Whether we realize it or not, racism affects everyone. As many of us take the time to educate ourselves, self-reflect, and begin the process of unlearning, we must also consider how racism manifests across society, organizations, and in our personal lives.
At EF Education First, we work every day to help people better understand one another, which is why we are committed to improving Diversity, Equity, Inclusion, and Belonging across our organization. As we continue our work to drive change at EF and be better allies for our colleagues, students, educators, and friends, we recognize that education is a critical piece of the equality puzzle.
EF recently hosted a virtual conversation for its U.S. staff with our external learning partner, Dr. Deborah L. Plummer, Ph.D., to help attendees dive deeper into the critical topics of racism and allyship. Dr. Plummer is an accomplished psychologist, university professor, author, and speaker on topics central to racial equality, inclusion, and mutual respect. As learning partners, EF and Dr. Plummer have created a supportive system through which both she and the EF community can learn from one another, test ideas, and uncover new ways of thinking.
Her session focused on understanding basic forms of racism and how they interplay; identifying how these forms show up in practices, policies, and everyday interactions; and inspiring attendees to have enlightened, productive conversations about race to build a more inclusive society.
“We have this sense of urgency to treat race relations as something to be feared, as something we need to treat with force,” said Dr. Plummer. “We should see racism as a challenging opportunity to learn new things, change our thinking, and acquire new skills to navigate our increasingly multiracial world.”
To help us understand how racism manifests, Dr. Plummer walked attendees through a matrix that explained “-isms,” or destructive attitudes, belief systems, actions, or practices that are attached to the expression of human differences, such as ageism, sexism, and religionism.
“These systems stay in place because we see them every day.
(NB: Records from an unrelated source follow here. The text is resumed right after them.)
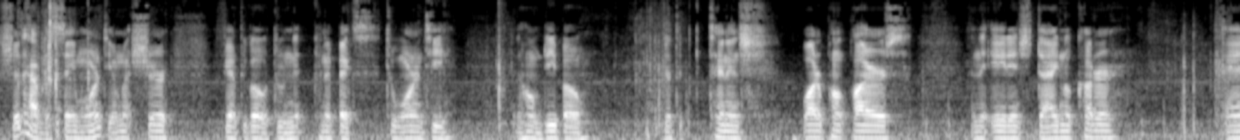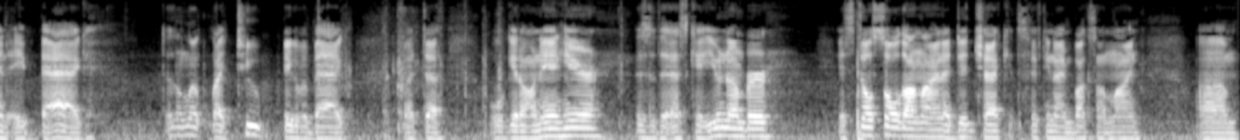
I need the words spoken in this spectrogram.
should have the same warranty. I'm not sure if you have to go through Knipex to warranty the Home Depot. Got the 10 inch water pump pliers and the 8 inch diagonal cutter and a bag. Doesn't look like too big of a bag, but uh, we'll get on in here. This is the SKU number. It's still sold online. I did check. It's 59 bucks online. Um,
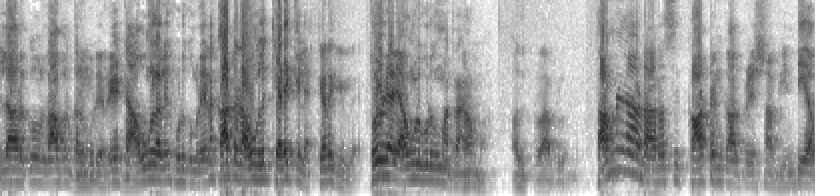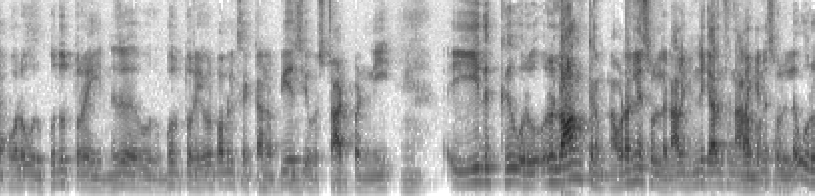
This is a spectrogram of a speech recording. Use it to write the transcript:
எல்லாருக்கும் லாபம் தரக்கூடிய ரேட்டு அவங்களாலையும் கொடுக்க முடியல. ஏன்னா காட்டன் அவங்களுக்கு கிடைக்கல. கிடைக்கல. தொழிலாளி அவங்களுக்கு கொடுக்க மாட்டாங்க ஆமாம் அது ப்ராப்ளம் தமிழ்நாடு அரசு காட்டன் கார்ப்பரேஷன் ஆஃப் இந்தியா போல ஒரு பொதுத்துறை நிறு ஒரு பொதுத்துறை ஒரு பப்ளிக் செக்டர் பிஎஸ்சியை ஸ்டார்ட் பண்ணி. இதுக்கு ஒரு ஒரு லாங் டேர்ம் நான் உடனே சொல்ல நாளைக்கு இன்னைக்கு ஆரம்பிச்சு நாளைக்கு என்ன. சொல்லல ஒரு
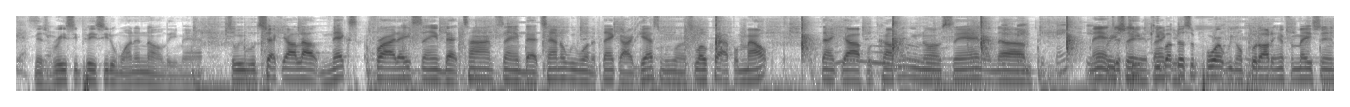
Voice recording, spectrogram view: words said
Yes, Miss yes. Reese PC, the one and only man. So we will check y'all out next Friday, same bad time, same bad channel. We want to thank our guests and we want to slow clap them out. Thank y'all for coming. You know what I'm saying? And um, Thank you, thank you. man, just keep keep up you. the support. We're gonna put all the information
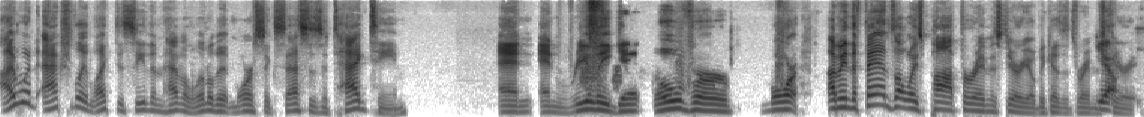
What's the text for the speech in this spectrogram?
I would actually like to see them have a little bit more success as a tag team and and really get over more. I mean, the fans always pop for Rey Mysterio because it's Rey Mysterio. Yeah.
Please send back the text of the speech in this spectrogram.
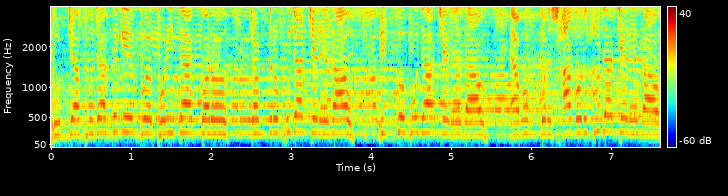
সূর্যা পূজা থেকে পরিত্যাগ করো। চন্দ্র পূজা ছেড়ে দাও বৃক্ষ পূজা ছেড়ে দাও, এমন করে সাগর পূজা ছেড়ে দাও।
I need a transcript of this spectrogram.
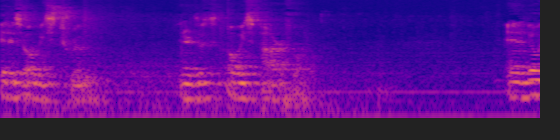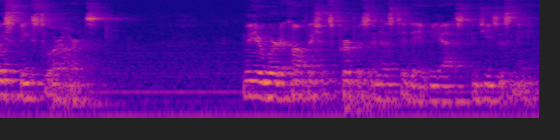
It is always true, and it is always powerful, and it always speaks to our hearts. May your word accomplish its purpose in us today, we ask in Jesus' name.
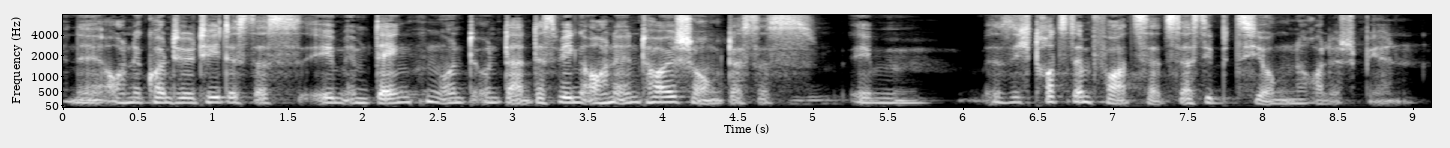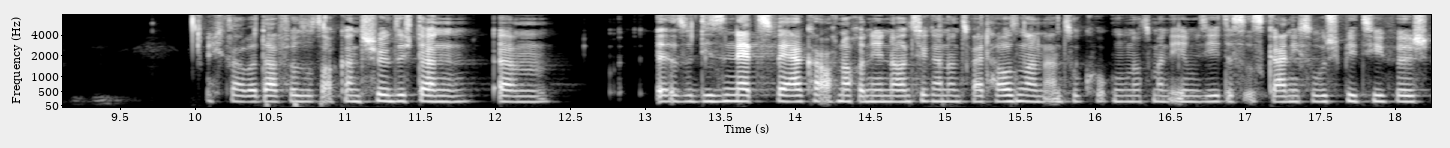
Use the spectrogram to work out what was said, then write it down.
eine, auch eine Kontinuität ist das eben im Denken und, und dann deswegen auch eine Enttäuschung, dass das eben sich trotzdem fortsetzt, dass die Beziehungen eine Rolle spielen. Ich glaube, dafür ist es auch ganz schön, sich dann ähm, also diese Netzwerke auch noch in den 90ern und 2000ern anzugucken, dass man eben sieht, es ist gar nicht so spezifisch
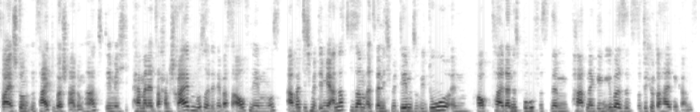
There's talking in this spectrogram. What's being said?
zwei Stunden Zeitüberschneidung hat, dem ich permanent Sachen schreiben muss oder dem was aufnehmen muss, arbeite ich mit dem ja anders zusammen, als wenn ich mit dem, so wie du, im Hauptteil deines Berufes einem Partner gegenüber sitzt und dich unterhalten kannst.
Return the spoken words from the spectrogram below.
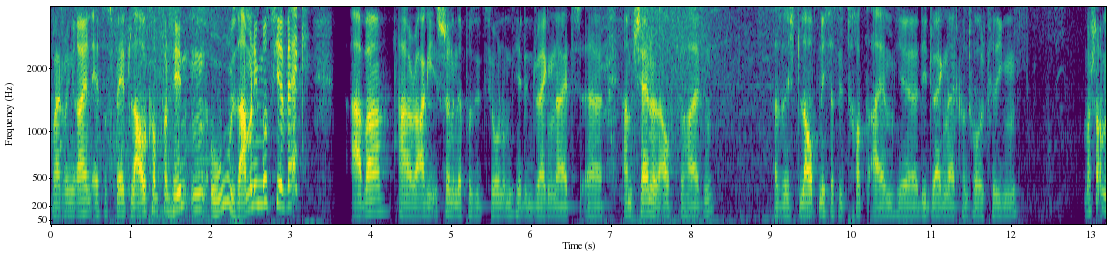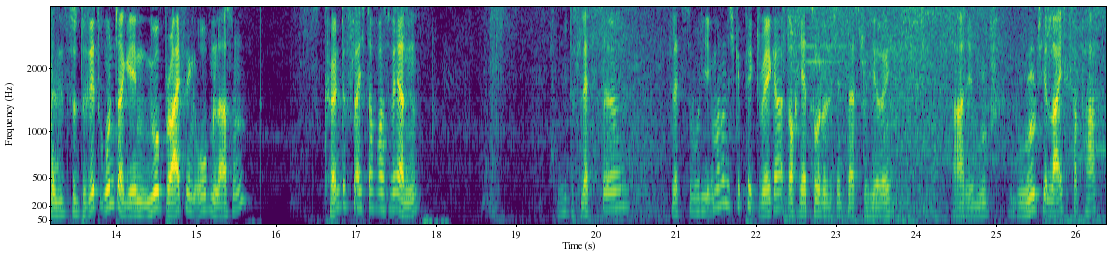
Brightwing rein. Ace of Spades, Lau kommt von hinten. Uh, Samoni muss hier weg. Aber Aragi ist schon in der Position, um hier den Dragon Knight äh, am Channel aufzuhalten. Also ich glaube nicht, dass sie trotz allem hier die Dragon Knight Control kriegen. Mal schauen, wenn sie zu dritt runtergehen, nur Brightwing oben lassen. Das könnte vielleicht doch was werden. Das letzte das letzte wurde hier immer noch nicht gepickt. Rhaegar, doch, jetzt holt er sich Ancestral Healing. Ah, die Root, Root hier leicht verpasst.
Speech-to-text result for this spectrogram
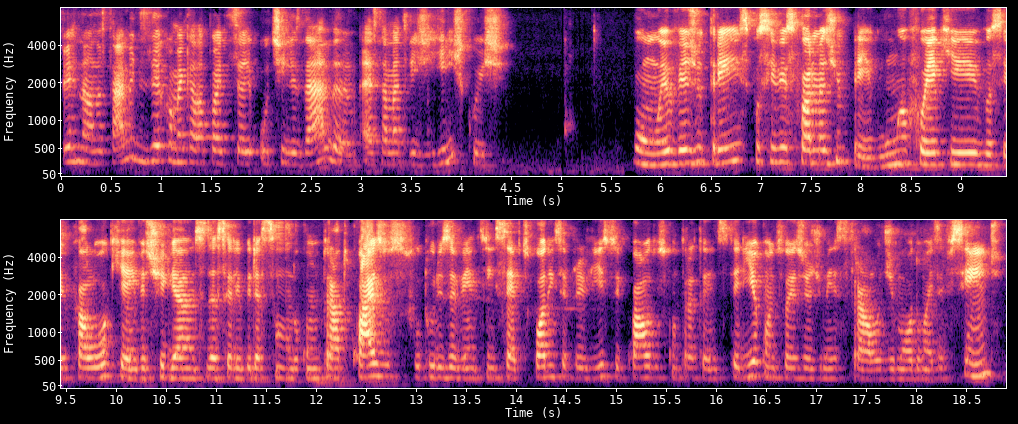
Fernanda, sabe dizer como é que ela pode ser utilizada, essa matriz de riscos? Bom, eu vejo três possíveis formas de emprego. Uma foi a que você falou, que é investigar antes da celebração do contrato quais os futuros eventos incertos podem ser previstos e qual dos contratantes teria condições de administrá-lo de modo mais eficiente,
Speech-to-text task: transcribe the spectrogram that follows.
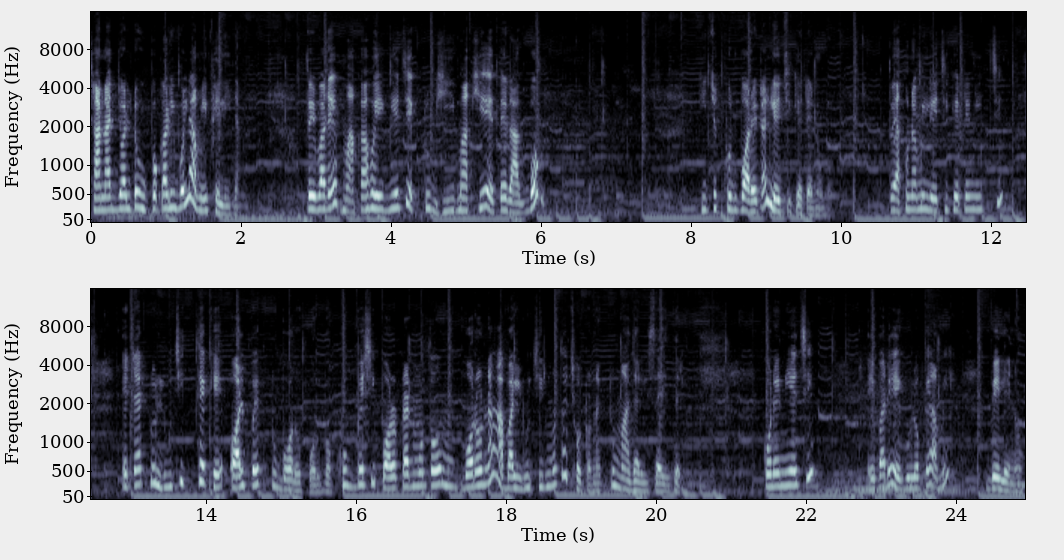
ছানার জলটা উপকারী বলে আমি ফেলি না। তো এবারে মাখা হয়ে গিয়েছে। একটু ঘি মাখিয়ে এতে রাখব। কিছুক্ষণ পর এটা লেচি কেটে নেব। তো এখন আমি লেচি কেটে নিচ্ছি। এটা একটু লুচির থেকে অল্প একটু বড় করব। খুব বেশি পরোটার মতো বড় না, আবার লুচির মতো ছোট না, একটু মাঝারি সাইজের। করে নিয়েছি, এবারে এগুলোকে আমি বেলে নেব।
We don’t recognize how they’re actually an interlocking system with floating boundaries, which leads to them becoming normalized in society,” explained Dr. Plummer. “Behavior sometimes helps us recognize intent; if I tell you something bothers me and you continue to do it, I might question your intent. But intention doesn’t always mitigate impact.”
Dr. Plummer also explained how we can counter common race-related deflections (e.g., “Well, some of my friends are…,” “I don’t have a racist bone in my body,” “It’s just a few bad apples”); how to correct unintentional behaviors; how to speak with family, friends, or colleagues with views different than our own; and how to address mistakes we’ve made in the past.
EF staff’s takeaways following the session reflect optimism and a desire to impact change:
“Keep reading, keep talking, keep challenging yourself, and keep questioning your assumptions about race. We have a natural tendency towards ‘tribalism’ and seek experiences with those who are, in large part, just like us. The only way to move away from that paradigm is to challenge it and question it.” — Daryl
“I was very heartened to see that it’s very possible to have respectful, helpful discourse about such a sensitive subject when people are knowingly and intentionally engaged in the conversation. It goes back to the core EF mission of breaking down barriers that divide us and opening the world through education.” – Jason
“What struck me the most about Dr. Plummer is her ability to explain difficult matters simply. I have a much better understanding of the different kinds of racism and how they appear in our society and everyday lives. I also learned how to navigate difficult discussions around this topic with the people close to me.” – SB
“The more we give shared language and understanding to the policies and systems that are examples of covert racism in our society, the more it moves to the overt side and the easier it is for us to call it out and break it down.” – Anonymous
“For me, the biggest takeaways were the notions that racism is determined more by impact rather than intent and that, as humans, we tend to see change as a threat to be feared, as opposed to a challenge to be mastered. Both of these statements really resonated with me as I continue to acknowledge and work on my own biases, leverage my own privilege, and elevate my advocacy and allyship.” – Desirae
“Debbie’s -isms matrix was a new way to understand racism (and other -isms) that I think can really give people, myself included, the context to inform real action and change.” – John
“Racism exists and persists, and Black people in this country understand its reality in our everyday life,” said Dr. Plummer. “Many of us aspire to change our thinking, but we can’t do so without understanding the policies, systems, and practices that have brought us to this point. A commitment to educating ourselves will move us forward.”
For more information about Dr. Plummer, her writing, her reading list, the -isms matrix, and other resources, please visit www.dlplummer.com.